Direct Link  |  

Osipitan, O.A., 2017. Weed interference and control in cowpea production: A review. J. Agric. Sci., 9: 11-20.
CrossRef  |  Direct Link  |  

Osipitan, O.A., J.A. Adigun and R.O. Kolawole, 2016. Row spacing determines critical period of weed control in crop: Cowpea (Vigna unguiculata) as a case study. Azarian J. Agric., 3: 90-96.
Direct Link  |  

Paudulosi, S. and N.O. Ng, 2006. Origin Taxonomy and Morphocophy of Vigna unguiculata (L.) Walp.

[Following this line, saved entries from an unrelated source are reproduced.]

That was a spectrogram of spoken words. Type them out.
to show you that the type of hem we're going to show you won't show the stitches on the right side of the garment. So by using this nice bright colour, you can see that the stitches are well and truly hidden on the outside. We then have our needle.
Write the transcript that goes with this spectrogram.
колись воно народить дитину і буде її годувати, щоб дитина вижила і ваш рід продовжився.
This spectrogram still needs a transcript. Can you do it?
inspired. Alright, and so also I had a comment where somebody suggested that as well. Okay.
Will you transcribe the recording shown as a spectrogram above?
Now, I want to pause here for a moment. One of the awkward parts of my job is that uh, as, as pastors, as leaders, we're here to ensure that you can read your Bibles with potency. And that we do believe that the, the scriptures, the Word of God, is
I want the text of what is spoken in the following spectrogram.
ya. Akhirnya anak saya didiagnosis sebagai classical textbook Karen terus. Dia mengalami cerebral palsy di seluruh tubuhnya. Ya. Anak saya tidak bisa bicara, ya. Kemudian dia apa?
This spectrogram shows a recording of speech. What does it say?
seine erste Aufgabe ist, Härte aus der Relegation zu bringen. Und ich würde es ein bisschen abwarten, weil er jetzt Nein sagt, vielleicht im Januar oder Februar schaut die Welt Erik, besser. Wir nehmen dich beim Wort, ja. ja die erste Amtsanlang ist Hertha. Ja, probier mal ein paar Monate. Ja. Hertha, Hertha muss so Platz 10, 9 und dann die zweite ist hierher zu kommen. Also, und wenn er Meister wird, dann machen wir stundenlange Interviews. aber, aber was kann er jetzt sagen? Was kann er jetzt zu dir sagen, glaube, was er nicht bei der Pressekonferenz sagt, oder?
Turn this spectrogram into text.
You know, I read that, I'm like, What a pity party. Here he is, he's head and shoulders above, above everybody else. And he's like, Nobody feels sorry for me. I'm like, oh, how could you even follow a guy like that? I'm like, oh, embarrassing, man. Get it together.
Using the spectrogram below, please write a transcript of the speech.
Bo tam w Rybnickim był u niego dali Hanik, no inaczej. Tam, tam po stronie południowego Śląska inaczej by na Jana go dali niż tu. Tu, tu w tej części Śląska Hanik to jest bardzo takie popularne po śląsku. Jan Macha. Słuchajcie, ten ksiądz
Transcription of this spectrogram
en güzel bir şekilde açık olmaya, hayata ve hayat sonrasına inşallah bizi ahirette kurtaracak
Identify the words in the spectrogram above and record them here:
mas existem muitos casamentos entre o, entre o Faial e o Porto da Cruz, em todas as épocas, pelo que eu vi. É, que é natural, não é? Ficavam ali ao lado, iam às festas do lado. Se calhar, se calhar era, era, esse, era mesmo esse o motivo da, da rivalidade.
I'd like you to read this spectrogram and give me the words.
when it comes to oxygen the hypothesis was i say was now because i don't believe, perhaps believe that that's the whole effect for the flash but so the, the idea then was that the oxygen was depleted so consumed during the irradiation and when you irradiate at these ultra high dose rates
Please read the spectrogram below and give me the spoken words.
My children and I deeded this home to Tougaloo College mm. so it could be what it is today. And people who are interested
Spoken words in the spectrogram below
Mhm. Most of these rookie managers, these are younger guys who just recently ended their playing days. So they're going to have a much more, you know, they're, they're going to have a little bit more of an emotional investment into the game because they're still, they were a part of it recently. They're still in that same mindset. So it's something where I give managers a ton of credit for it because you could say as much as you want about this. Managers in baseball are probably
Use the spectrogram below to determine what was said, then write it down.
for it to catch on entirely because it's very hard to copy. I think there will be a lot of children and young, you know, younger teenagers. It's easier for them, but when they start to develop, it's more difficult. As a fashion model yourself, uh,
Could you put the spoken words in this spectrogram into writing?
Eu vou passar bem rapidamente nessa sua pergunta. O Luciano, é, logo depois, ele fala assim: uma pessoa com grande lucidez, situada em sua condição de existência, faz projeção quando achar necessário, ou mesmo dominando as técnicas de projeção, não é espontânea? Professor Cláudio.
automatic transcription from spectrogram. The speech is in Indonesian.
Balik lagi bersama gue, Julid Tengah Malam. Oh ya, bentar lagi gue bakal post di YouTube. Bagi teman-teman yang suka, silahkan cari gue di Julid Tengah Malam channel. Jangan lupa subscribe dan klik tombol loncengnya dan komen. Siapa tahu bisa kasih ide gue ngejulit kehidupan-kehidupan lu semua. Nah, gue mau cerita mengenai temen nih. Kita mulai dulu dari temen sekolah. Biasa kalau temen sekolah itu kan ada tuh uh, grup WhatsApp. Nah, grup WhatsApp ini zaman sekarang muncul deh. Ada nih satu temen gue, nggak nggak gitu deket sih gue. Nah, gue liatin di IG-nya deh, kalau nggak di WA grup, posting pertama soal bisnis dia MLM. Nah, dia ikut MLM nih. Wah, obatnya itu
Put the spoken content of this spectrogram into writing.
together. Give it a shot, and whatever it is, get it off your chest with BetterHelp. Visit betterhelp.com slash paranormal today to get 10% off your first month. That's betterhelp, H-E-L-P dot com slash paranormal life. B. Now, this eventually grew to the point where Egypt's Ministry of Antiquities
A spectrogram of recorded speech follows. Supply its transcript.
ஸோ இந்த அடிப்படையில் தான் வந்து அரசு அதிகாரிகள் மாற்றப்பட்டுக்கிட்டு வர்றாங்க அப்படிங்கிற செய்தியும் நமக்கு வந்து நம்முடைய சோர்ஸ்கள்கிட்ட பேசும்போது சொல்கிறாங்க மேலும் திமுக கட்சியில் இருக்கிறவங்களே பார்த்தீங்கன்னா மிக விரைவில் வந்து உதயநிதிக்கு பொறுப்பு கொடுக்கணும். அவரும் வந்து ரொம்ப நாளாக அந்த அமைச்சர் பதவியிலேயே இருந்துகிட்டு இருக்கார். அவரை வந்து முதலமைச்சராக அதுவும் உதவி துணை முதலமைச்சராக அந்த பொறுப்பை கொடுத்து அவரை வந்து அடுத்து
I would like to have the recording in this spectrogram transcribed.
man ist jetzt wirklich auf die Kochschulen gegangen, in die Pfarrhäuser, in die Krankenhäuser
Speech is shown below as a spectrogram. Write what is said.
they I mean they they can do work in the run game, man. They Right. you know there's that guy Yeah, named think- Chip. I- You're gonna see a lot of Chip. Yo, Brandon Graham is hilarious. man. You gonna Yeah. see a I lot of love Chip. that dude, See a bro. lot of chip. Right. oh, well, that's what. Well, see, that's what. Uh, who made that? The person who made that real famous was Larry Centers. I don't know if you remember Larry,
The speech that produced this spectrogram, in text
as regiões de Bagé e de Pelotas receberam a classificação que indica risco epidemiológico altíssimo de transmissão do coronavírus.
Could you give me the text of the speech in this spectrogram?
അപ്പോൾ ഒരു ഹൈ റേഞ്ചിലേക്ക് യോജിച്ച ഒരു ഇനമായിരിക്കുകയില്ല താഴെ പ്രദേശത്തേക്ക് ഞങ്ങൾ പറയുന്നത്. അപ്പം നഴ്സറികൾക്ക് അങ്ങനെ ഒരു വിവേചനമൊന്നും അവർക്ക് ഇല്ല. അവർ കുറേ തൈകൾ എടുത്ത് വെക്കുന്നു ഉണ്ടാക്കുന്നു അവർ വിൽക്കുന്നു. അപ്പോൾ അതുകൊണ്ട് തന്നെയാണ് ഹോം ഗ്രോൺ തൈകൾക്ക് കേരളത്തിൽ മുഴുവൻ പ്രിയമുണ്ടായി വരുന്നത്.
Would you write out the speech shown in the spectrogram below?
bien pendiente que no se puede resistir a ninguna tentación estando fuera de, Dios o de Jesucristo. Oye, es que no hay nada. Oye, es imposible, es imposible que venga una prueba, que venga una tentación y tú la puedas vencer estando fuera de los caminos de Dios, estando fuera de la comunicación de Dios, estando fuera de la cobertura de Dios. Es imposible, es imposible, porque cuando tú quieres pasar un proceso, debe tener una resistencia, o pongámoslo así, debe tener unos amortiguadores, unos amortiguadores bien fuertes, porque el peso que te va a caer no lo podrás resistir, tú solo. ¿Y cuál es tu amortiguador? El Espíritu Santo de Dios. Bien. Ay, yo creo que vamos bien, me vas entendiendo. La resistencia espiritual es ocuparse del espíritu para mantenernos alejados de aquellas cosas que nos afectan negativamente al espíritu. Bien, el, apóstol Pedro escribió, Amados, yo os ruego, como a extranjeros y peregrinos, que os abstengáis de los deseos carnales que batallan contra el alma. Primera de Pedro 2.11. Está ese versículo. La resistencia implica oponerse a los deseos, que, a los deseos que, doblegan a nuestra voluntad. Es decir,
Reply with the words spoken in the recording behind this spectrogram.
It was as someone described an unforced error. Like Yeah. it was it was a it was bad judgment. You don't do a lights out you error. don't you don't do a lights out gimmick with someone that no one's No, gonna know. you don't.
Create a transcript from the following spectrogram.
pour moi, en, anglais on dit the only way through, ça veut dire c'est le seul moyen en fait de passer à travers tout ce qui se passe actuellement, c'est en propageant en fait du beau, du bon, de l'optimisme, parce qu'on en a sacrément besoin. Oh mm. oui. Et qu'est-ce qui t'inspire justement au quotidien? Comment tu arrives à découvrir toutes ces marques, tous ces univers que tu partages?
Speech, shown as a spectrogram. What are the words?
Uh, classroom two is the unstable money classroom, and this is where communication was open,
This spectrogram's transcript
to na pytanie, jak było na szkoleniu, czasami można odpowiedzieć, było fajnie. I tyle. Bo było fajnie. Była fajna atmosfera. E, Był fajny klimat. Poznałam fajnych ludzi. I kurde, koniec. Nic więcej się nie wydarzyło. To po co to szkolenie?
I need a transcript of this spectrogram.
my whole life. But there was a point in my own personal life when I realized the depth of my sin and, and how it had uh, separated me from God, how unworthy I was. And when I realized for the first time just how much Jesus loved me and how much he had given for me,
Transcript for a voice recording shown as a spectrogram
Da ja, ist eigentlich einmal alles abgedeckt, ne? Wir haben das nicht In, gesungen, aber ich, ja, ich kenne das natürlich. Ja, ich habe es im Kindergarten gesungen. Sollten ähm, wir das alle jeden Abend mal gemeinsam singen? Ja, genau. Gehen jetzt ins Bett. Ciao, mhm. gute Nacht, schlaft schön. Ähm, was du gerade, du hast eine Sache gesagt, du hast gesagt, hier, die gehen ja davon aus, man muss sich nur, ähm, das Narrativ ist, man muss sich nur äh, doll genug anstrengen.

In: Advances in Cowpea Research, Singh, B.B., D.R.M. Raj, K.E. Dashiell and I.E.N. Jaikai (Eds.). International Institute of Tropical Agriculture (IITA), Ibadan, Nigeria, pp: 215-224.

Prabhu, G., R. Srinivasan, S.R. Kantwa, D.R. Palsaniya and M. Chaudhary, 2015. Weed seed bank studies in the field of fodder cowpea [Vigna unguiculata (L.)]. Int. J. Applied Pure Sci. Agric., 1: 83-87.
Direct Link  |  

Ruch, R.J., S.J. Cheng and J.E. Klaunig, 1989. Prevention of cytotoxicity and inhibition of intercellular communication by antioxidant catechins isolated from Chinese green tea. Carcinogenesis, 10: 1003-1008.
CrossRef  |  Direct Link  |  

Singh, B.B., 1993. Cowpea breeding archival report (1988-1992) of grain legume improvement program. International Institute of Tropical Agriculture (IITA), Ibadan, Nigeria, pp: 10-53.

Singh, M.C. and C.V. Sairam, 2016. Effect of spacing and intercropping with cowpea on weed growth in banana. Int. J. Environ. Sci. Technol., 5: 558-563.
Direct Link  |  

Steel, W.M., 1996. Cowpea. In: Evolution of Crop Plants, Simmond (Ed.)., Longman, Essex, England, pp: 183-185.

Thio, I.G., E.P. Zida, M. Sawadogo and P. Sereme, 2016. Current status of Colletotrichum capsici strains, causal agents of brown blotch disease of cowpea in Burkina Faso. Afr. J. Biotechnol., 15: 96-104.
CrossRef  |  Direct Link  |  

Tripathi, S.S. and G. Singh, 2001. Critical period of weed competition in summer cowpea [Vigna unguiculata (L.) Walp.]. Indian J. Weed Sci., 33: 67-68.
Direct Link  |  

Ugbe, L.A., N.U. Ndaeyo and J.F. Enyong, 2016. Efficacy of selected herbicides on weed control, cowpea (Vigna uniguiculata L. Walp) performance and economic returns in Akamkpa, Southeastern Nigeria. Int. J. Res. Agric. For., 19: 19-27.
Direct Link  |  

©  2020 Science Alert. All Rights Reserved